'/>"/>

Contact: Dr. Per Berggren
per.berggren@ncl.ac.uk
44-191-222-5676
Newcastle University
Source:Eurekalert

Related biology news :
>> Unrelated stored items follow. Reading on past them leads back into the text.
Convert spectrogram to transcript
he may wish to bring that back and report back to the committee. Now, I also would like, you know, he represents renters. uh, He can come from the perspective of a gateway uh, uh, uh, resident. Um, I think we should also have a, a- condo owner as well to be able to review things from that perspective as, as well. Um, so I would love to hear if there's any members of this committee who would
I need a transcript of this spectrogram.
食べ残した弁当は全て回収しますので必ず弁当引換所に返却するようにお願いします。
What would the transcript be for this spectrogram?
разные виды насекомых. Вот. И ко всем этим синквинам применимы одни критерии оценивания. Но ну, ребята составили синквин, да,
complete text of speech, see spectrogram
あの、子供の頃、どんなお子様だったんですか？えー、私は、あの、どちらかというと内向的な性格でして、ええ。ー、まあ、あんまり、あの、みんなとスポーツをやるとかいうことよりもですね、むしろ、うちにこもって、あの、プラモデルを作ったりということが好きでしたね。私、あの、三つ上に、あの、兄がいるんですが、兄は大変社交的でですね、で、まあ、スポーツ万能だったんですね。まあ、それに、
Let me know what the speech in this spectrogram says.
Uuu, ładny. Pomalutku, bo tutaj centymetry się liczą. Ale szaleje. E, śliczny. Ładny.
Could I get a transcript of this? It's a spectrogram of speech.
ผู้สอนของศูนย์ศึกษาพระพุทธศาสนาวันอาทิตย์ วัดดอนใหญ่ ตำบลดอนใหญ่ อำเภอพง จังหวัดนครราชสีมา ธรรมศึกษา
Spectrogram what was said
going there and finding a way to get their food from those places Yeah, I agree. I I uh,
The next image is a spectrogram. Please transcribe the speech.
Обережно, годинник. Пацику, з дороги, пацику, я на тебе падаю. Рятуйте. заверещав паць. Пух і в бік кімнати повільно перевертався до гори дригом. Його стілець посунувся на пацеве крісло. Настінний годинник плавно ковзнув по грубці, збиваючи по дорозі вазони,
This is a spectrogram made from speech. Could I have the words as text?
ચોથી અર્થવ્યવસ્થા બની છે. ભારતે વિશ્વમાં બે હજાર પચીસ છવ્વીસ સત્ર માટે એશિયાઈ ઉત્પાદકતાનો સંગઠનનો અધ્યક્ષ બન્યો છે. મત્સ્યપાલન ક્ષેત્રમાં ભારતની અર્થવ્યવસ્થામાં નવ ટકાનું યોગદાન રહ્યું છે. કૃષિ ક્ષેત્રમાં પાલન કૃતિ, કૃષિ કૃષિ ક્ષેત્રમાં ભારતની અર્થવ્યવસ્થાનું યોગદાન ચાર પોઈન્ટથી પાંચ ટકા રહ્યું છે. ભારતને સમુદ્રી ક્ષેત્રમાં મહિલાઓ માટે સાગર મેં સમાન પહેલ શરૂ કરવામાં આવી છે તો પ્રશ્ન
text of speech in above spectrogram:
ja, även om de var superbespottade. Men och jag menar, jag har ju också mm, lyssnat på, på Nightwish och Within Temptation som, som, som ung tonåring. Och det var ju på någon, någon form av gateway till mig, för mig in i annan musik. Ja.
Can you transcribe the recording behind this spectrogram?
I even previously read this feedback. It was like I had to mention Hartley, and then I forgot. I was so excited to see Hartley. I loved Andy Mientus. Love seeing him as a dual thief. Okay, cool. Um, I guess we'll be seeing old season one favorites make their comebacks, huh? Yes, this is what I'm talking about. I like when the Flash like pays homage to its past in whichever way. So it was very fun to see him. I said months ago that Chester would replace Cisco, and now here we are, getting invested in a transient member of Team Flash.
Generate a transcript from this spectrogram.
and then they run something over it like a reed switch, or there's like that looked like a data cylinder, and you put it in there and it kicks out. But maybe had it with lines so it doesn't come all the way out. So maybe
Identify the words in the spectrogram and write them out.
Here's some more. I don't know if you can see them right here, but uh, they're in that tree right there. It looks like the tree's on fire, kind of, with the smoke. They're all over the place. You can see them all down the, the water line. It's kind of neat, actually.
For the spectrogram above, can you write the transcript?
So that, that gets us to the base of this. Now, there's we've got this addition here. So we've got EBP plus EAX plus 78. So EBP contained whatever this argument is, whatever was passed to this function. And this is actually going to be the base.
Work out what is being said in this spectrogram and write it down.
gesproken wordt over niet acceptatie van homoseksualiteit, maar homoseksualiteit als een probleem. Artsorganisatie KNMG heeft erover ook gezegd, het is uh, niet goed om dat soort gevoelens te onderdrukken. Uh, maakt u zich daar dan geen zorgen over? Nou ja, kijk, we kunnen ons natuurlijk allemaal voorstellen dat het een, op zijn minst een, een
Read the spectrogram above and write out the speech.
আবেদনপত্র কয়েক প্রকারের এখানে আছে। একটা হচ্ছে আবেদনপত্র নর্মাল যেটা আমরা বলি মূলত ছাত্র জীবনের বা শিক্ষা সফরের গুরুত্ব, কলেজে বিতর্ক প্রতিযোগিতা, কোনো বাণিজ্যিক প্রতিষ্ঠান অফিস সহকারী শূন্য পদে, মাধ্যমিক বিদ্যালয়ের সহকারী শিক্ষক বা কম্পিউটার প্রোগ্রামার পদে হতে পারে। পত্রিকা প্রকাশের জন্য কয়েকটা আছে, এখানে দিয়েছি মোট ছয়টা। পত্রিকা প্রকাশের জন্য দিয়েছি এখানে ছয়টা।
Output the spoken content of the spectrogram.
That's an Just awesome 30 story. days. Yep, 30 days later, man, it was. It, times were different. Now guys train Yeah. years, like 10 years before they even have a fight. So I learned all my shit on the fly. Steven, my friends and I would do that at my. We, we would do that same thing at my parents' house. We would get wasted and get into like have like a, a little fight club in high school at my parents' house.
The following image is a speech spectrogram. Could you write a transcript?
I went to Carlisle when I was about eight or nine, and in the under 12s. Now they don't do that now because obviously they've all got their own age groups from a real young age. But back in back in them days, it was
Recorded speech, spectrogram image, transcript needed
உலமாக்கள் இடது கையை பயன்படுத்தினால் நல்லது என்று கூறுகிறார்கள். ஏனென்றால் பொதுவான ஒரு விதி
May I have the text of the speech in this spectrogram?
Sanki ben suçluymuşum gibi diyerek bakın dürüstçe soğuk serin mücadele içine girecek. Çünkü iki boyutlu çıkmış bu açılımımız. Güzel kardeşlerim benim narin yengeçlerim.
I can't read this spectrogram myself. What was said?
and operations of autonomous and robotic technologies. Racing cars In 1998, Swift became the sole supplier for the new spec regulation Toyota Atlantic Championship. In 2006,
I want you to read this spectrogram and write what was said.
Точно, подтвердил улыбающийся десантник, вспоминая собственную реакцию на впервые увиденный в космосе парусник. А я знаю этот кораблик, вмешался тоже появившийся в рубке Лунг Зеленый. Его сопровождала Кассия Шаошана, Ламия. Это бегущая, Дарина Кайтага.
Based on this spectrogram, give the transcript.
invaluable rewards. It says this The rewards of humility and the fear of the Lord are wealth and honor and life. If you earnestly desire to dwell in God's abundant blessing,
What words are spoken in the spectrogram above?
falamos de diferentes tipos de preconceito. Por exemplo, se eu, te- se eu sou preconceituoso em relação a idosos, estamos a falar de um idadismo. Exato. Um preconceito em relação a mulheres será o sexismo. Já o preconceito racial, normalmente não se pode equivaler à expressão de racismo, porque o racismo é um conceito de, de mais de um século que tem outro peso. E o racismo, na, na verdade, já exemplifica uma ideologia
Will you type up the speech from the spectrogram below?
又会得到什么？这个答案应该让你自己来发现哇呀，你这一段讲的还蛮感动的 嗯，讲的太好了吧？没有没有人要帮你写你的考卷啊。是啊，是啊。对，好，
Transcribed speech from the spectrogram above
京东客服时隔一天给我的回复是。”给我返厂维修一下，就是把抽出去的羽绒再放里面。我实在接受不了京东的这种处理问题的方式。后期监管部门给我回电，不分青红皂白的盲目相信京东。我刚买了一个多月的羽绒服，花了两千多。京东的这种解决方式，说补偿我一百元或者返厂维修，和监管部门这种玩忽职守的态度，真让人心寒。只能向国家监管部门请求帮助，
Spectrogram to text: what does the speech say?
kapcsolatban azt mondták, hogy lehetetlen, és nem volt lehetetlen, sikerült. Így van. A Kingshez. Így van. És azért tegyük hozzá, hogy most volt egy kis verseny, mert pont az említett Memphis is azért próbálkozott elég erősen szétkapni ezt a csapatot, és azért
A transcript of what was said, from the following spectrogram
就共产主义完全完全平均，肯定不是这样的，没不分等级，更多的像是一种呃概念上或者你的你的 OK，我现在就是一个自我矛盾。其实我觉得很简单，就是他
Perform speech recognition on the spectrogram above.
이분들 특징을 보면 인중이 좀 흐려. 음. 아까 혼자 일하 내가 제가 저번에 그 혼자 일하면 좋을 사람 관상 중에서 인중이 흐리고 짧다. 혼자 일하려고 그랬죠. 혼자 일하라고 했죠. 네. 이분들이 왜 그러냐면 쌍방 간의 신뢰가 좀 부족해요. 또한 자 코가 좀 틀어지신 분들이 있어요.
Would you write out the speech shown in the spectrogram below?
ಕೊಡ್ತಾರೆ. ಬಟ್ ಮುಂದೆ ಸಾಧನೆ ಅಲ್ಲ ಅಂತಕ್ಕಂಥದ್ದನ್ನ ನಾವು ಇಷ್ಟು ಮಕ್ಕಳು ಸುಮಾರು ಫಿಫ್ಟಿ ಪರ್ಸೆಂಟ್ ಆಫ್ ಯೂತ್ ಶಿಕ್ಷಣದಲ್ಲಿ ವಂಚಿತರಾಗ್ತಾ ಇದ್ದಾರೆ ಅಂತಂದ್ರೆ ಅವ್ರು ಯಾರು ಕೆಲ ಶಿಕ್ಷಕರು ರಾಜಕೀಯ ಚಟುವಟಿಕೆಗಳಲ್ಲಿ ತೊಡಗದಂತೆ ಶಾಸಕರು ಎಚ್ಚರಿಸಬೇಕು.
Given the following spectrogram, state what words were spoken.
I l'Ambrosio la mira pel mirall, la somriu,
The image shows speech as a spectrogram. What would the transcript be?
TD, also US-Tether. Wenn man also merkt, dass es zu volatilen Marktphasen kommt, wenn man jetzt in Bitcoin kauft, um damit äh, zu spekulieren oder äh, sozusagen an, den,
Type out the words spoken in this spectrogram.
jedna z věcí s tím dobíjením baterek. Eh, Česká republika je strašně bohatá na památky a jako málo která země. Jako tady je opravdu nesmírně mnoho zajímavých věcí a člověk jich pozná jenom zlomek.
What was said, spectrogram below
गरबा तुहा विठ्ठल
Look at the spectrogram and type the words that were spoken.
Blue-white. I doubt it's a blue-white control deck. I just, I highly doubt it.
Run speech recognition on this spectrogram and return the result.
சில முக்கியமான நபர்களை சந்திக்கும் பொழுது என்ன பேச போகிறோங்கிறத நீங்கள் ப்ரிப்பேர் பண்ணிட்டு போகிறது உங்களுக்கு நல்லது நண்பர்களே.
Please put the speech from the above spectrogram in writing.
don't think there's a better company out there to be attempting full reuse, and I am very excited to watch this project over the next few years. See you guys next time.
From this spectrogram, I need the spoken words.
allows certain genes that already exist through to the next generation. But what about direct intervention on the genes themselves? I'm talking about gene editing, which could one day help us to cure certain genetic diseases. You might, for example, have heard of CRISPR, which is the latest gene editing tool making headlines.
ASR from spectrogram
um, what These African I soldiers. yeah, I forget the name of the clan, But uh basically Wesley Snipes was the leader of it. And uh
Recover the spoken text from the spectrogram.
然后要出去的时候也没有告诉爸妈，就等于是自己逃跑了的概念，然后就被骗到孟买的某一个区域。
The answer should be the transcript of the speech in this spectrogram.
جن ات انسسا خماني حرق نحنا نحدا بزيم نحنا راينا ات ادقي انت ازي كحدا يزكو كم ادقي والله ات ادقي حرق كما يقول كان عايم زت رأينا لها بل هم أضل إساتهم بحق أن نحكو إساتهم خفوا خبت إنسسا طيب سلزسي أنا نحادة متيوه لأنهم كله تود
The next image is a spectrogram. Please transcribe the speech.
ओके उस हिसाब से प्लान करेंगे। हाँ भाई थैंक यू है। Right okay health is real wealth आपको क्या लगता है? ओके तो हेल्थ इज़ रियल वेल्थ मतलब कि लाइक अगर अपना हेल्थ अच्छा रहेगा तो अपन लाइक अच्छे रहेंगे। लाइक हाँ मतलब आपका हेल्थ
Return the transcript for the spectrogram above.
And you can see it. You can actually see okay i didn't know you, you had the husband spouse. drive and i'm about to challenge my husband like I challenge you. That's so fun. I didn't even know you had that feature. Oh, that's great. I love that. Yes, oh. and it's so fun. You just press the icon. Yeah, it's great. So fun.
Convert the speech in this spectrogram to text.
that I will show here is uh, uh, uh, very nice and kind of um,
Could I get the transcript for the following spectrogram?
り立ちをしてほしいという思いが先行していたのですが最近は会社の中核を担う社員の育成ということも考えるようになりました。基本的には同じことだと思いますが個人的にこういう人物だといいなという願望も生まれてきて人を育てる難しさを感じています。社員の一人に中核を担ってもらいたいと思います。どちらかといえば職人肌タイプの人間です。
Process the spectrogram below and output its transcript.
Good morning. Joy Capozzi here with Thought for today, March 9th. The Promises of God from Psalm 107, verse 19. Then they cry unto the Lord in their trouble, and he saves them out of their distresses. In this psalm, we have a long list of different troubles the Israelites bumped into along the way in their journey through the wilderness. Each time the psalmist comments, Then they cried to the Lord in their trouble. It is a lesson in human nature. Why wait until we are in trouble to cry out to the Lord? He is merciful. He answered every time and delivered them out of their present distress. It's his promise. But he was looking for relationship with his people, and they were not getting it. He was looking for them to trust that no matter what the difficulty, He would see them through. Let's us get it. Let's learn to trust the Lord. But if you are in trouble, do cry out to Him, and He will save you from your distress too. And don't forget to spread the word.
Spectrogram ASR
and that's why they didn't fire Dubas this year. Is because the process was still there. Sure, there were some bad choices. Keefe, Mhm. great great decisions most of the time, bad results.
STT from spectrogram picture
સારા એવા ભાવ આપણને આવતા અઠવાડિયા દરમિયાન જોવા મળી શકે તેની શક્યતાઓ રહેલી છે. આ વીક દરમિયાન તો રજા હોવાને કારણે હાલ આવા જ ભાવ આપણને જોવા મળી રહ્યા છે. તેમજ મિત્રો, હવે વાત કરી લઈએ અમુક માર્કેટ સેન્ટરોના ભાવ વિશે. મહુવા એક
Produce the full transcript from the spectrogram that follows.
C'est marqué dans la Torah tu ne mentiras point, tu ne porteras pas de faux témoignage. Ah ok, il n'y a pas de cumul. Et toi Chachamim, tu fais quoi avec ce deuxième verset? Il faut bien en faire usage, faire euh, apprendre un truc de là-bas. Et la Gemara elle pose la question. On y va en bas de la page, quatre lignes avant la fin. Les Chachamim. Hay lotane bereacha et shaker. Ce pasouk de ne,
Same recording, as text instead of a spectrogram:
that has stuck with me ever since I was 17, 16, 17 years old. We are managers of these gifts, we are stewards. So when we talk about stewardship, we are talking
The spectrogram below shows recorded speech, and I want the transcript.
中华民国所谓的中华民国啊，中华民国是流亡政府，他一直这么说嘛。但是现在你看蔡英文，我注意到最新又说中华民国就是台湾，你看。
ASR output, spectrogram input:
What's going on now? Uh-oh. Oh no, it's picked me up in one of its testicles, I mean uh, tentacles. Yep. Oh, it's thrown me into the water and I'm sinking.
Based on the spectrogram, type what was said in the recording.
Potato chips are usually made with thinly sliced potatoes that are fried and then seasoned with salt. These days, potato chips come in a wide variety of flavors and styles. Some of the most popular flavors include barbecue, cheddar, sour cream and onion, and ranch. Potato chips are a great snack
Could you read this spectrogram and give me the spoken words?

1. Americans want Uncle Sams help putting healthy foods on their dinner table
2. Putting limits on vitamin E
3. Putting a green cap on garbage dumps
4. Department of Energy putting power in the hands of consumers through technology
5. Putting stem cell research on the fast track
6. Dolphins get a lift from delta wing technology
7. Dolphins maintain round-the-clock visual vigilance
8. Grays Paradox solved: Researchers discover secret of speedy dolphins
9. Whales and dolphins influence new wind turbine design
10. Killer whales, blind bats, discriminating dolphins, mating birds
11. Mercury contamination found in stranded Victorian dolphins
Post Your Comments:
*Name:
*Comment:
*Email:
(Date:3/8/2016)... , March 8, 2016   Valencell , ... today announced it has secured $11M in Series ... Tech, a new venture fund being launched by ... participation from existing investors TDF Ventures and WSJ ... to continue its triple-digit growth and accelerate its ...
(Date:3/3/2016)... March 3, 2016  2016FLEX, organized by FlexTech, ... highlighting advancements in flexible, hybrid and printed electronics. ... attendance - have gathered for short courses, technical ... of electronics. The Flex Conference celebrates its 15 ... companies, R&D organizations, and universities contributing to the ...
(Date:3/2/2016)... http://www.researchandmarkets.com/research/wzwqtz/global_biometrics ... "Global Biometrics Market in Hospitality Sector 2016-2020" ... , , Global biometrics market in the ... of around 27%   --> ... addition of the  "Global Biometrics Market in ...
Breaking Biology News(10 mins):
(Date:5/3/2016)... , May 3, 2016 ... Chip (Genomics, Drug Discovery, Gene Expression) Lab-on-a-chip ... user (Academics Institutes, Diagnostics Centers), Fabrication Technology ... by MarketsandMarkets, the market is expected to ... USD 7.63 Billion in 2015, growing at ...
(Date:5/3/2016)... ... 03, 2016 , ... In a list published by the Boston Business Journal, ... private companies; a small percentage of the state's 615,000+ small businesses. The list examined ... in revenue from 2012 to 2015. , As this award comes on ...
(Date:5/3/2016)... , ... May 03, 2016 , ... ... the addition of Dr. Nancy Gillett to its Board of Directors. Dr. Gillett ... served as Corporate Executive Vice President and Chief Scientific Officer. A board-certified veterinary ...
(Date:5/3/2016)... ... 03, 2016 , ... Wearable Tech + Digital Health ... take place on June 7-8, 2016, at the New York Academy of Sciences.  , ... -- including AR/VR, machine learning, apps, robotics and AI -- throughout a major health ...
Breaking Biology Technology: